Age appropriate internet safety tips and advice from Bullguard for toddlers, children and teens
There's no doubt that lockdown has left us all more reliant on tablets, screens and technology for company - especially for youngsters who are turning to their screens for everything from school work to contact with friends and family.
Whilst the internet is a great tool for education and exploration how do parents ensure it is safe and the restrictions in place are age appropriate? Cybersecurity champions BullGuard have shared some simple age-appropriate tips and ground rules - for everyone from toddlers to teens - which families can use to establish boundaries, keep children safe and give parents peace of mind...
Safer internet tips for up to 5 years of age:
Set up passwords/PINs and avoid letting children have access to them.
Check the age recommendation before you download apps, games, online TV and films.
When using public Wi-Fi, remember, if the children are playing on a smartphone or tablet they may inadvertently be exposed to hackers, unless you are using a VPN (virtual private network) on the device. A VPN keeps you safe on public Wi-Fi by hiding your presence online and encrypting data.
If your child has their own tablet, set the homepage to an appropriate kiddie website such as Amazon Kids or CBeebies.
Share your technology rules with grandparents, babysitters and any other care providers.
Safer internet tips for 6 to 9 years old:
Use good Internet Security with parental controls so that you can block inappropriate content.
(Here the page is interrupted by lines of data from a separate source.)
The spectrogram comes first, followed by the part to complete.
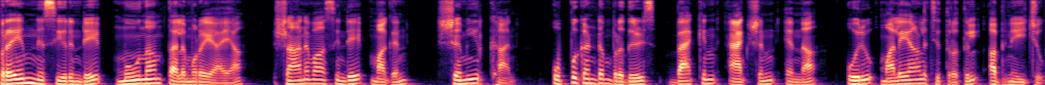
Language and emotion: Malayalam, neutral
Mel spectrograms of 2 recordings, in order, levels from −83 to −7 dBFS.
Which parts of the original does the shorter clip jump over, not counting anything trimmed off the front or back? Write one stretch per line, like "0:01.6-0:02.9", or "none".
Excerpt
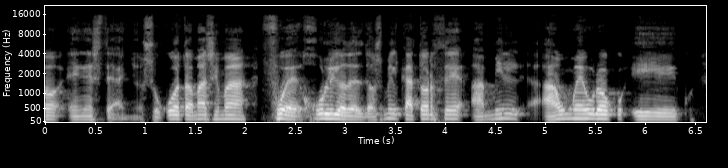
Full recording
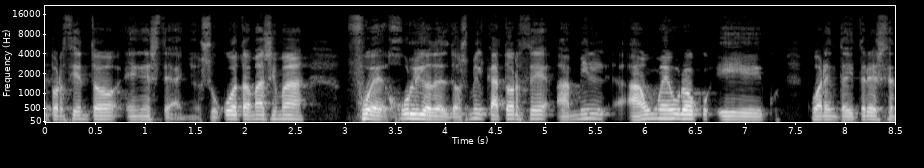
0:02.7-0:03.0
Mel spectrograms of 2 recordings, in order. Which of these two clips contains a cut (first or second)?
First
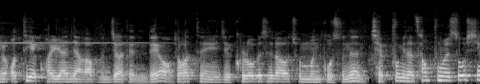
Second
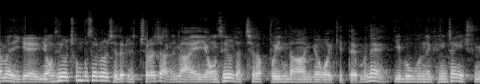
first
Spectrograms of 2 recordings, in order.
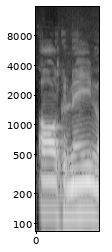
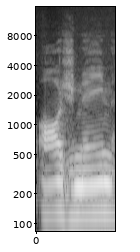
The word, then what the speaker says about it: arginine: and it's completely natural it's called arginine or arginine however you want to pronounce it it's available from maybe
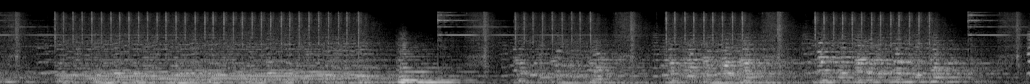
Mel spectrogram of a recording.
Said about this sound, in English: Leonard Slatkin, conductor on the new Anderson CDs, has played a few typewriters himself on the concert stage, and he says it's hard. It is. You have to tamp down all the middle keys so that only the two outside ones work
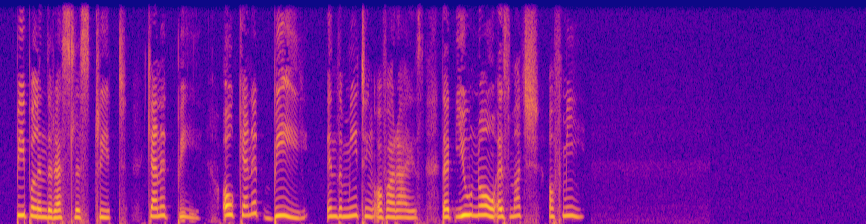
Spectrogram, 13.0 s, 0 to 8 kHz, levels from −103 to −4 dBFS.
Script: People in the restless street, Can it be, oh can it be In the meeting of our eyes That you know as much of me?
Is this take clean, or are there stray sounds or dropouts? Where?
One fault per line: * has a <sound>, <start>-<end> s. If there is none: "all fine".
all fine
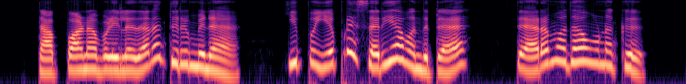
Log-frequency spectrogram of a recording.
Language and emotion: Tamil, surprised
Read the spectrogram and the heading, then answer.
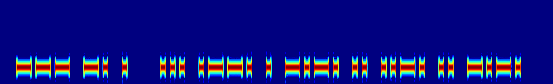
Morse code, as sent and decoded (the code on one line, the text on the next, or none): --- -. / ... .--. -.-. .. ..-. .. -.-.
ONE SPECIFIC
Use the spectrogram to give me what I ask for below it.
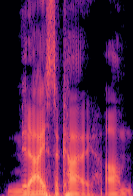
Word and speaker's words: Mirai Sekai: I will kick us off with my favorite EP, which is titled Mirai Sekai, in English, but that's the Japanese pronunciation because it is Japanese for future world.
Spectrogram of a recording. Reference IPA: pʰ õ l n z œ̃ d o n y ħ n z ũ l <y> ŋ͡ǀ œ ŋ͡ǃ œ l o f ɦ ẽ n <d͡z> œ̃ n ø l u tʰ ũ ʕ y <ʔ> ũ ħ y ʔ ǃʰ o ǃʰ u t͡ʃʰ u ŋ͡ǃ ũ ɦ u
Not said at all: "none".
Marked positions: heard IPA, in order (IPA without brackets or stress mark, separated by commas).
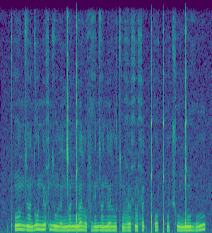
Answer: ø, z, ħ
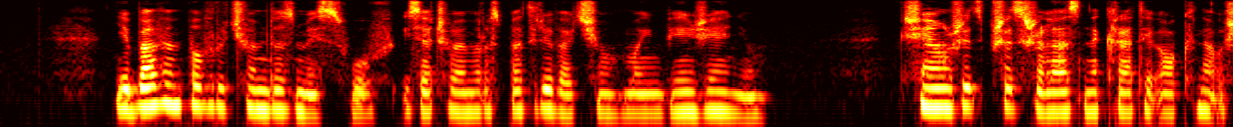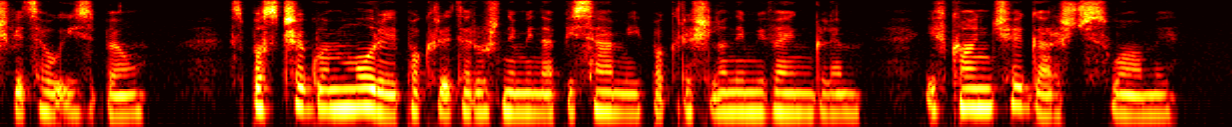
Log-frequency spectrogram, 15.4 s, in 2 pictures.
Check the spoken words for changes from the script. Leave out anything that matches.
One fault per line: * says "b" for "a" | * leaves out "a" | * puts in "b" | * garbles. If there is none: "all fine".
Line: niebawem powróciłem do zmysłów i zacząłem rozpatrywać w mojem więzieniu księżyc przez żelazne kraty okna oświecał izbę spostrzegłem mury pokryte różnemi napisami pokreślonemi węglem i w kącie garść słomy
* puts in "się"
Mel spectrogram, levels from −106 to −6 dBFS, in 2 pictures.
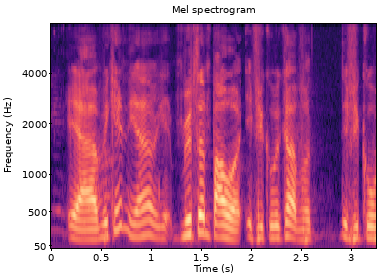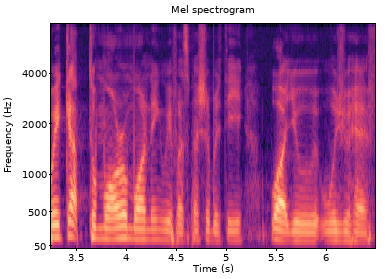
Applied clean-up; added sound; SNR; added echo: none; none; none; none.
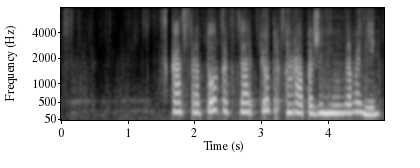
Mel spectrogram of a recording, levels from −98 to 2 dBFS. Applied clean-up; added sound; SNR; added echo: neural separator model SepFormer DNS4.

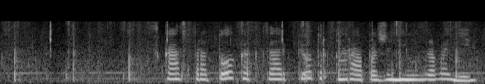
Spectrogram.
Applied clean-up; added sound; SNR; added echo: none; Walk, footsteps; 14 dB; none.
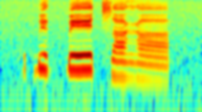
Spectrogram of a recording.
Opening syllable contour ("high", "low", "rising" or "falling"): high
Let children know that they shouldn’t reveal anything about themselves online, such as passwords, the name of their school, or their home address.
If your child asks to use an app, view certain content, or use new technology, such as the latest smartphone or 3D virtual reality headsets, do a safety check first. For instance, can privacy settings be applied, is content appropriate and would the new technology benefit them?
Safer internet tips for 10 to 12 years old:
Advise your child that it is very important to keep phones and other devices secure and well-hidden when they’re not at home to minimise the risk of theft or loss.
Discuss what is safe and appropriate to post and share online. Written comments, photos and videos all form part of their ‘digital footprint’ and could be seen by anyone and available on the internet forever, even when they are deleted.
Explain to your child that being online doesn’t give them anonymity or protection, and that they shouldn’t do anything online they wouldn’t do face-to-face.
Ensure privacy settings have been applied to social media apps so strangers can’t access your child’s groups and ensure children understand the importance of not accepting friend requests from people they don’t know.
Safer internet tips for 13 years and over:
You may be starting to think your child knows more about using technology than you do, and you are likely correct. It is a good idea to try to keep up to date on latest trends (games and social platforms etc) and to discuss with your child what you know and what they are learning.
Talk about the kind of content they have seen and could potentially see online. They also need to understand the importance of not sending compromising pictures of themselves to other people as well as letting someone know if they receive images from anyone, especially strangers.
Talk frankly to your child about how they explore issues related to the health, wellbeing and body image of themselves and others online. They may be discovering inaccurate or dangerous information online at what is a vulnerable time in their lives.
Have open conversations about how they behave towards others, particularly with regard to what they post online, and ensure that they are aware of all of the repercussions and effects that hurtful, misleading posts or untrue comments can have.
Ensure your children always ask permission for access to your payment card or any other financial details.
Final note... If your child does have advanced technological knowledge, they could start experimenting with accessing confidential information from websites or other companies. This is in no uncertain terms, hacking. If you think your child could have this level of know-how, whether you believe they would attempt such an activity or not, it is important to talk to them about the dangers and legal implications of hacking and steer them towards positive use. It may prevent them - accidentally or intentionally - engaging in activity with criminal consequences.